There’s good and bad to the change. On the very good side, all of us in the family, including Mom, are much happier that she’s in a situation where help is immediately available and where support systems are in place to make her life easier while still enabling her to live independently. Also on the positive side, her sister lives on the same campus and her nephew, with his wife and kids, live nearby and frequently visit; her niece, whom she’s very close to, comes down from Alaska to visit Jan a couple times a year, usually with her own kids. All this means there’s plenty of family around.
The only real down side is that she misses seeing me and Andrew as often, and she misses seeing her best friend, a neighbor in her old building. And, of course, we all miss seeing her as often. Andrew and I fly down about every four months for a week’s visit, and we keep in touch almost daily by phone (and occasionally, when the tech Gods are smiling, by FaceTime!). It’s still not the same, of course.
Our next scheduled visit in in early June, and that’s where I’m going to transition into talking about COVID-19, because at this point nobody can predict if that trip will happen or not. Currently, maximum “social isolation” protocols are in place, so any travel right now simply isn’t in the cards, and likely won’t be until at least the end of April–I suspect the end of May is more realistic, and even that might be an optimistic target.
New York City is really strange right now. The streets are very quiet compared to a “normal” weekday–the feeling is very much like a Sunday morning on a holiday weekend.
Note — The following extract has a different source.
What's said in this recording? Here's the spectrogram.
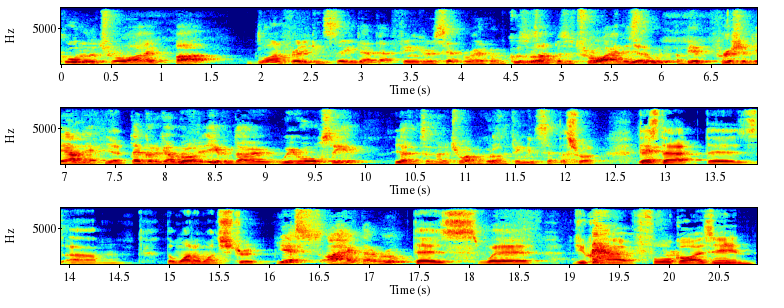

I only have one client I’m seeing on a regular basis (twice a week) and she has been kind enough to have her driver pick me up and drop me off at home. Every time I step out of the apartment, I’m gearing up with mask and gloves, and hand washing has reached OCD levels or close to it. So far, Andrew and I haven’t had any trouble getting supplies, although the selection of restaurants still making order-out deliveries is shrinking. Ordering groceries for delivery is nearly impossible–not because FreshDirect or Amazon aren’t doing deliveries, but because delivery slots are snapped up as soon as they’re made available. If you’re not banging the “reserve” button as soon as the new slots pop up as if you were on Ticketmaster for the hottest concert ever, well then just forget it. Bottom line: we have to go out and shop in the local grocery stores, which means that much more possible exposure.
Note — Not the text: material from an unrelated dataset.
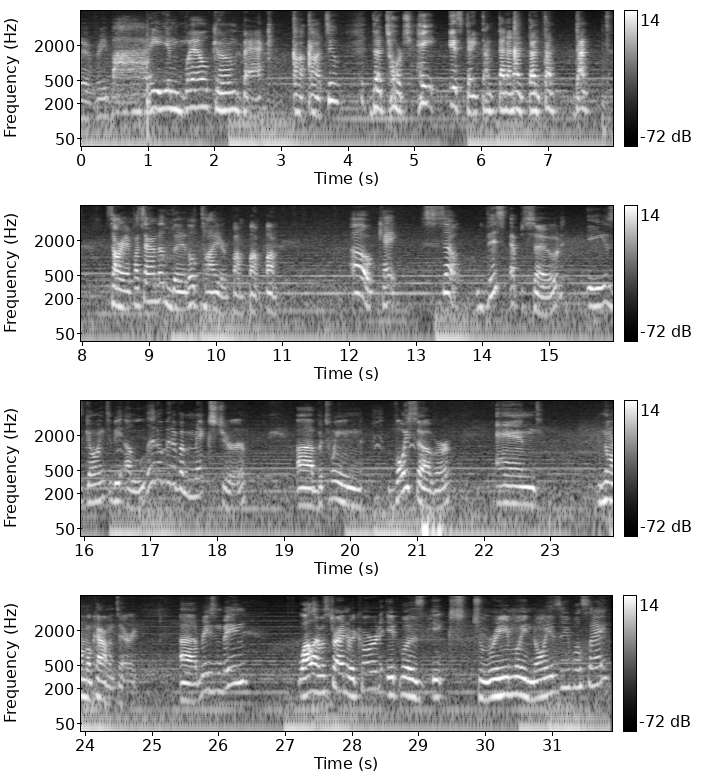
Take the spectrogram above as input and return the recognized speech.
everybody, and welcome back uh, uh, to the Torchless Estate. Dun, dun, dun, dun, dun, dun. Sorry if I sound a little tired. Bum, bum, bum. Okay, so this episode is going to be a little bit of a mixture uh, between voiceover and normal commentary. Uh, reason being, while I was trying to record, it was extremely noisy, we'll say.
I must admit that this whole social isolation thing brings up mixed feelings. In terms of daily lifestyle, not a lot is different–I’m mostly a stay-at-home kind of guy anyway, so not being able to go out a lot doesn’t make a big difference to me. However, there are some things I enjoy doing that I can’t do, the two biggest of which are going to church services and going to Mankind Project meetings. I also miss the short walks to and from subway stations and my clients’ homes–actually, I miss people-watching on the subway (even if I don’t miss rush-hour crowding!). These are small things, but not having them is like having tiny pin-pricks of life disruption that over time is quite wearing.
Perhaps the most wearing of all is this general feeling of unease, of low-level anxiety about what the future holds. Will I get sick, and if I do what will happen? Will any of my clients get sick? Are more restrictions going to be needed? Will it become more difficult to get food and supplies? All these questions and more rattle around in the brain and all, to greater or lesser degrees, are ultimately unanswerable in the here-and-now. Only time will tell. Physiologically, we can handle flight-or-fight–a lion is chasing me, run away!–but we’re not designed to thrive with a constant low-level threat. I find it draining.
Be well, everyone, and I’ll see you on the other side.